The success of the far-right Front national (FN, National Front) dominated headlines from Sunday’s municipal elections in France.
In Paris, though, the mayoral race has shaped into a predictably traditional runoff between the French left and the French right, a personality-driven campaign to determine whether Anne Hidalgo or Nathalie Kosciusko-Morizet will become the first woman to serve as the city of France’s capital.
Though president François Hollande and the Parti socialiste (PS, Socialist Party) may be faltering throughout the rest of France, and though Marine Le Pen’s Front national may be cutting into the traditional strongholds of both the Parti socialiste and the center-right Union pour un mouvement populaire (UMP, Union for a popular movement), Paris remains a stronghold for the Socialists. Outgoing mayor Bertrand Delanoë, one of the few members of Hollande’s party with robust approval ratings, is leaving office after 13 years as the city’s third directly elected mayor — former president Jacques Chirac held the office from 1977 to 1995.
Polls show that Parisians will likely replace him with Hidalgo (pictured above), an Andalusia-born official who’s served as Delanoë’s first deputy mayor since he took office in 2001. In a city where residents seem largely happy with the status quo and with Delanoë, Hidalgo is the narrow frontrunner to win in Sunday’s second-round runoff. Delanoë’s rise has coincided with the capital city’s leftward shift, as longtime working-class Socialist voters join educated professionals to give the Socialists an increasingly strong electoral coalition over the past decade.

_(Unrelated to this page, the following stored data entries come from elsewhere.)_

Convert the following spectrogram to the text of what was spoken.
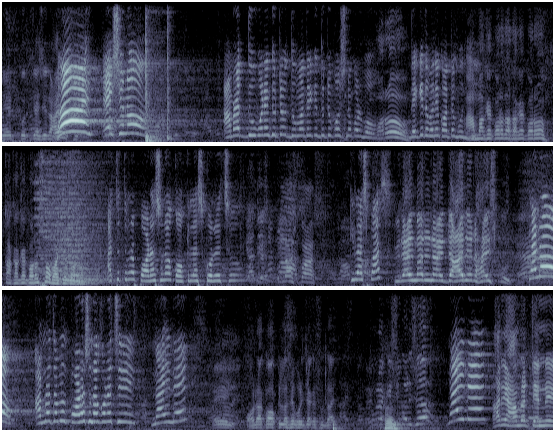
লেট করতে আসি ওই এই শোনো। আমরা দু বোনে দুটো তোমাদেরকে দুটো প্রশ্ন করব। করো। দেখি তোমাদের কত বুদ্ধি। আমাকে করো দাদাকে করো কাকাকে করো সবাইকে করো। আচ্ছা তোমরা পড়াশোনা ক ক্লাস করেছ? Class pass class pass primary নাই ডাইরেক্ট হাই স্কুল কেন? আমরা যেমন পড়াশোনা করেছি নাইনে? এই ওরা ক ক্লাসে পড়েছে আগে শুধাই নাইনে আরে আমরা টেনে।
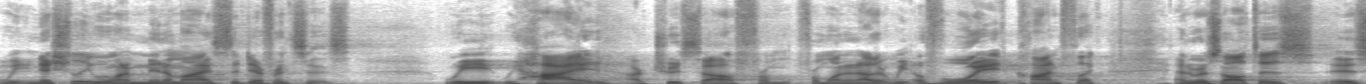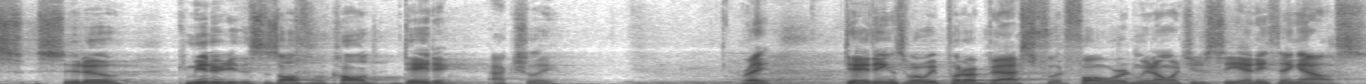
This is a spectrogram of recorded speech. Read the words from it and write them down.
we initially we want to minimize the differences. We, we hide our true self from, from one another. We avoid conflict. And the result is, is pseudo community. This is also called dating, actually. Right? Dating is where we put our best foot forward and we don't want you to see anything else.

As mayor, Delanoë has increased housing and social welfare spending, though he might be most well-known for two things.
First, he was one of the world’s first openly gay high-ranking officials — Delanoë’s longtime honesty about his sexuality helped paved the way for greater LGBT acceptance throughout Europe. Secondly, Delanoë’s Paris has been at the vanguard of the urban livability trend. He created the Paris-Plages project in 2002, which every summer recreates a beach, complete with sand and palm trees, on the banks of the Seine. In 2007, Paris became one of the first major global cities to institute a bike-sharing programs, Vélib’, which today is the largest program of its kind outside of China.
Gaffes from both women have dominated the campaign’s coverage. Kosciusko-Morizet (pictured above), who comes from a wealthy background, has had a difficult time shedding her often awkward aristocratic mien. Her comments romanticizing the Paris metro as a ‘charming place’ overshadowed an otherwise welcome plan to keep it open until 2 a.m. on weekdays. But her background as a rising star from the UMP’s moderate wing, her experience as France’s environmental minister, and her high-profile role as campaign spokesperson for Nicolas Sarkozy’s 2012 presidential campaign makes Kosciusko-Morizet a better fit for Paris than other prominent UMP figures. She’s given the French center-right a chance of becoming Paris’s next mayor — even if she loses in the second round to Hidalgo, she has raised her profile considerably.
Hidalgo, in the meanwhile, is campaigning largely on consolidating and extending the gains of the Delanoë administration — more green space, 10,000 new homes a year (65% of which would be public housing), and extending not only the Paris metro, but the Vélib’ system to scooters (Scooterlib’) and electric cars (Autolib’).
But the literal cloud hanging over the municipal elections is the recent smog that enveloped Paris. Continue reading Runoff looms to select Paris’s first female mayor